If any evidence was required that Australians love their food, surely the news that that we would rather watch a prime-time TV cooking show, MasterChef, than the first debate of the election campaign, says everything.
Even more telling though, is the fact that none of the political parties were willing to try and wrestle their traditional Sunday 7.30 p.m. time slot back from the television ratings sumo that is MasterChef, then airing nationally six nights a week, from 7.30 p.m. on Network Ten.
So Prime Minister Julia Gillard and Opposition Leader, Tony Abbott were stuck with a 6.30 pm televised debate, heading for their August 21 poll, the outcome of which is still uncertain. What is certain is that neither of the two major parties impressed sufficient voters to gain a clear majority and it is likely Australia will be governed only with the help of independents…negotiations continue.
Meanwhile MasterChef is most popular in Melbourne, regarded as the traditional restaurant capital of Australia – a comment likely to inflame the simmering Sydney-Melbourne rivalry, although Melbourne has more Chefs’ Hats (116 to 106).
Initially a British TV hit, the recipe has been improved down under. Whereas it attracted 4.3 million viewers in the UK, an 18% share of the available audience, it has broken ratings records in Australia, gaining up to 75% of the Sunday night television audience and an average 2.4 million viewers in both seasons.
It has also accrued such a mindshare, winning across all demographics, that it is the subject of conversation around dinner tables, office water coolers, on trams and trains. Newspapers, magazines, radio talkback, even other television networks, cover news of the 24 aspiring chefs, «their ups and their downs, their hot and their cold» (as the show’s theme lyrics go).
Currently building an audience is Junior MasterChef Australia in which over 5,000 children, aged eight to twelve years, auditioned for the show and blew away the judges with their total lack of fear – the fear of failure that holds back adult competitors.

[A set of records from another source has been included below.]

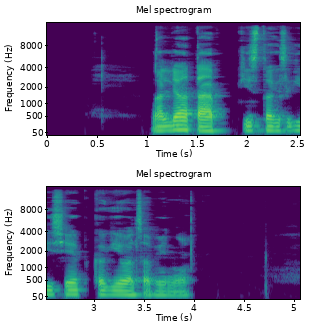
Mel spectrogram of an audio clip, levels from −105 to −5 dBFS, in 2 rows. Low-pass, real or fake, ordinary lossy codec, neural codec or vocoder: 14.4 kHz; real; none; none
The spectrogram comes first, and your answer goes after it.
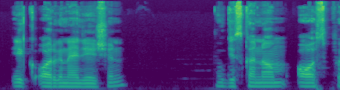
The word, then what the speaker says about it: OWASP: इसे तुम ऑस्प प्रोनाउंस कर सकते हो लाइक ऑस्प।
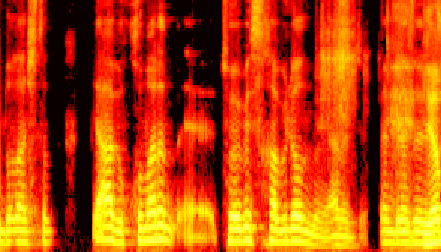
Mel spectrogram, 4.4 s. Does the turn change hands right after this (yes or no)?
yes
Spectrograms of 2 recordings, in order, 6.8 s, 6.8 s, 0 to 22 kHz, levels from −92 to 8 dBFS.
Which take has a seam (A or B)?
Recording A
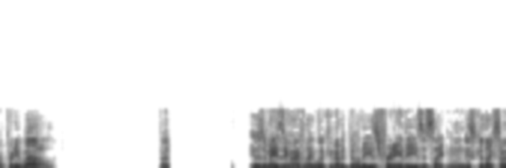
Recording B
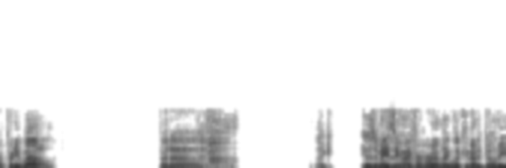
A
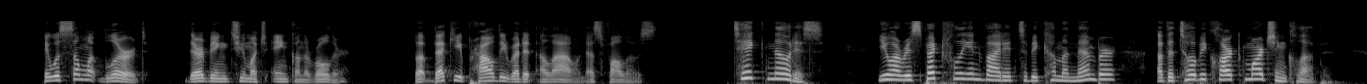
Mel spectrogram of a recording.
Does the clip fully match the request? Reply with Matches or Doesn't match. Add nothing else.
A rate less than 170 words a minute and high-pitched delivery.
Doesn't match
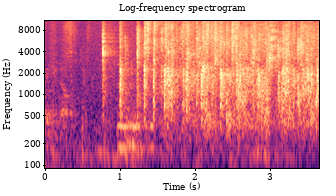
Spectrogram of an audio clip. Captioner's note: applause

Regarded as the stars of the show and critical to its success, are two of Melbourne’s best-known chefs, George Calombaris (The Press Club, Melbourne) and Gary Mehigan (Phenix, Melbourne) plus Matt Preston, food critic, head judge for Australia’s Restaurant and Catering Awards and former Creative Director of the Melbourne Food and Wine Festival. In turn, the hosts have helped lure 48 top chefs as guest judges, taking the show to London and Paris where Heston Blumenthal and Jamie Oliver participated.
Australia’s most European city, Melbourne (population 4 million), has over 1,900 restaurants. In response to Melbourne’s foodie culture, the city now features at least three restaurants headed by Michelin chefs. Guillaume Brahimi, who runs Bistro Guillaume at the Crown Towers, was the former Chef de Partie at three-star Michelin restaurant, La Tour D’Argent and later, sous chef at Joel Robuchon’s three-Star, Jamin in Paris. At sister hotel Crown Metropol, Gordon Ramsay, who has accumulated a total of 12 Michelin stars, has opened his first Australian restaurant, while Spain’s Ramon Frexia, who owns Michelin-starred El Raco d’En Frexia, Barcelona, has established Nuevo 37 at the South Wharf Hilton and serves Spanish-inspired Australian dishes.

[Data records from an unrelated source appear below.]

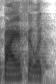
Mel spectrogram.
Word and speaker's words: biophilic: I wanted to hit on what you just said, the biophilic design.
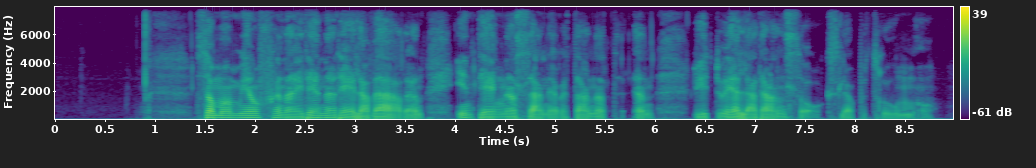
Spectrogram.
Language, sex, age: Swedish, female, 59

A feature of Melbourne fare is fresh local produce. The city is surrounded on three sides by food and wine-growing regions that produce some of the country’s best cool-climate wines. Chefs are passionate about the fresh produce market, the Queen Victoria Market, with 50 percent of its valuable central business district real estate offering fresh fruit, vegetables, meat, chicken, seafood and delicatessen products on the same site since 1878.
Millions of visitors, local and international, flock to experience the ambience of “Vic Market” and the city’s famous lanes and arcades, many lined with small eateries and a myriad of coffee houses, the legacy of post-war European migration. Bordering on espresso snobs, the Melbourne coffee cognoscenti prefer the bespoke barista to coffee chains, and many have their own espresso machines at home and in the office.
Multicultural Melbourne even has precincts dedicated to its ethnic food roots. You can eat Italian in Carlton, Greek in Richmond, Chinese in the centre of the city, Bohemian in Brunswick, Vietnamese in Abbotsford, or savour the growing range of Middle Eastern and African eateries, the result of more recent migration.
Chief among the many attributes Melbourne uses to promote itself to the rest of Australia, and indeed to the world, is its role as host of major sporting events: the Melbourne Cup horse racing, Formula One GP, Australian motorcycle MotoGP, Australian Open Tennis and the AFL Football Grand final. This is a city that can draw a huge crowd to almost any major sporting event. It is blessed with stadiums, both open-roofed and retractable, that can seat up to 100,000, and to some, there’s nothing quite like the roar of a football grand final at the Melbourne Cricket Ground in September. The MCG – they abbreviate many words downunder so it is simply “the G” – has hosted Olympic Games, Commonwealth Games, soccer, rugby, international cricket and was a WWII barracks.
While thousands go to “the G” every weekend during winter, some dining in private boxes, football is generally not renowned for its gastronomy. Stock standard fare is a meat pie (we use the word “meat” advisedly as there’s much debate about its true contents), dripping with tomato sauce (ketchup), chips, and beer served in plastic cups, since cans were outlawed years ago when one too many was thrown at an umpire (referee).
With a Minister for Tourism occupying one of the Australian Government’s key cabinet posts, these events are the reason many international visitors land in Melbourne, even if they then fly interstate to see Sydney’s iconic Opera House and Harbour Bridge, Queensland’s Gold Coast or the Great Barrier Reef. The Government reckons that, so far, tourism has contributed over $41 billion to Australia’s economy and employs more than 500,000.
Melbourne, more than any other Australian city, has recognised and capitalised on the business tourist as a source of even greater return (spending three to four times more on travel, accommodation, food and activities) than the leisure traveller.
Headed by the Melbourne Convention and Visitors Bureau, the Victorian Government’s push into the business events and meetings sector has always been strong. But it intensified in 2009, once it had opened the country’s largest convention centre, boasting a 6000-seat pillarless plenary hall. Known as the Melbourne Convention and Exhibition Centre (MCEC), it has attracted 56 major national and international events worth over $600 million, and over the next three years alone it will generate $25 million.
The World Diabetes Congress 2013, one of the world’s top ten medical events is expected to deliver 12,500 delegates plus partners to Melbourne.
Underlining its approach to business events, the MCEC has a webpage devoted to its philosophy of sustainable food and wine, even assisting conference organisers with details of the seasonal produce available to be served to delegates – www.mcec.com.au/Food-and-Wine/A-sustainable-approach.html.